The Edit menu. Fun fact, copy/paste actually uses the system clipboard!

The Audio menu. Having custom controls in the dropdown is a little quirky but HaxeUI supports it just fine!

The Window menu. No the screenshot isn't cutting anything off you're imagining things.

For those wondering, FNFC files are our new standard for developing charts, created to simplify the process of saving and loading. It contains the chart data, along with all the audio files inside it so you don't need to fiddle around with telling the game which files to use every time you load it.

The "Renamed ZIP" technique is a tried-and-true method of creating new file formats in the software development world.

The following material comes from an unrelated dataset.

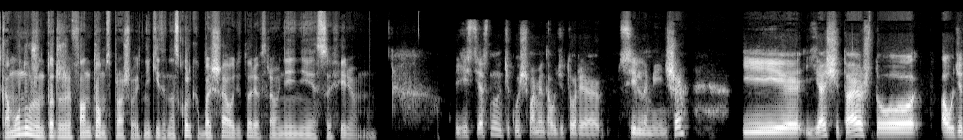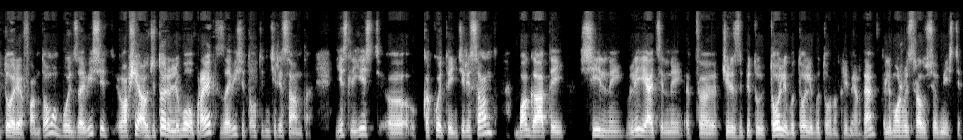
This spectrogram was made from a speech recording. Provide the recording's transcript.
кому нужен тот же фантом, спрашивает Никита. Насколько большая аудитория в сравнении с эфириумом? Естественно, на текущий момент аудитория сильно меньше. И я считаю, что аудитория фантома будет зависеть, вообще аудитория любого проекта зависит от интересанта. Если есть э, какой-то интересант, богатый, сильный, влиятельный, это через запятую, то либо то, либо то, например, да, или может быть сразу все вместе,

The grid area itself is divided up into measures and beats to help orient yourself while scrolling. The bright red playhead in the middle represents your actual position in the song and can be moved by clicking and dragging in the time ticks on the left side, or by holding ALT while scrolling. Pressing SPACE will smoothly scroll the grid as the song plays. With regards to keyboard shortcuts, there's probably several dozen, to where nearly every option has an associated keyboard shortcut, so you can navigate around and do work without having to move your hand constantly from the mouse to the keyboard. There is also an optional "Live Input" mode, which lets you place notes at the playhead with WASD/Up-Down-Left-Right. Notes placed this way (or with the mouse) will use the current snap setting you've defined, so you could easily chart a section of 24th notes by placing the playhead at the top, tapping out some notes, and then proofreading after.

Conveniences like dragging notes to move them and Ctrl-F to flip makes copying sections more intuitive.

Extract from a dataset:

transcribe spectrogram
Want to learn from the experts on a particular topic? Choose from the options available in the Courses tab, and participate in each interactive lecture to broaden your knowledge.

A big feature I haven't talked about yet is the Song Events feature, which vastly improves how we create charts and will become even better in the future. Song Events are manipulated in the ninth column on the right side, and don't appear as notes on either player's strumline. Instead, an appropriate chunk of code gets run when the event is hit. The main thing it's used for right now is camera control; previously, camera movement was tied to specific sections, but you can now focus the camera on either character (or Girlfriend, or a specific position on the stage!) whenever you like. There's only a couple built-in events right now (such as one that triggers a character or stage prop to play an animation) but this system is very extensible and mods can add new ones, so I expect to see people implementing Blammed Lights with it very quickly.

The form under the dropdown is generated dynamically using data provided by the event type!

There's still a bunch of features I want to add in the future, from little things (I have some ideas on how to select notes with just your keyboard) to larger features (I had to cut an animation preview feature because character sprites weren't working in the little dialogs, it might come back eventually). The visuals could definitely use a bunch of work too, but the artists have simply been busy with other stuff, so the interface is mostly a mix of polished assets (like the cursor), default styling (like the dialogs), and programmer art (like the playhead and event icons).

I think I'll leave things there, I've covered large swaths of the editor's functionality and can go over some of the more specific stuff in the future, but the best feature of the chart editor is... the kind of thing you can't show in a screenshot, or a video. I think it's all the feedback from a large variety of people, the thorough quality control it's gone through, that makes it feel FUN to use. Dave in particular is probably the best at giving feedback that helps make things JUICY. It takes a programmer to come up with an undo/redo system, and an artist to suggest that holding Ctrl-Z should repeatedly undo actions and make a zesty little sound effect every time. It's all those things that make it feel like any member of the team has the ability to take charting into their own hands and make a fun level now.

Plus, it pretty much never crashes!

...except for when it does.


We're finally done, and since this is MY blog post, I get to choose the fanart and song of the week!

I personally really like this Senpai art by IGJH! It just oozes charm it's so great.

As for the music, here's a taste of the kind of stuff I enjoy.

†Only most of the Kickstarter money was spent on crack.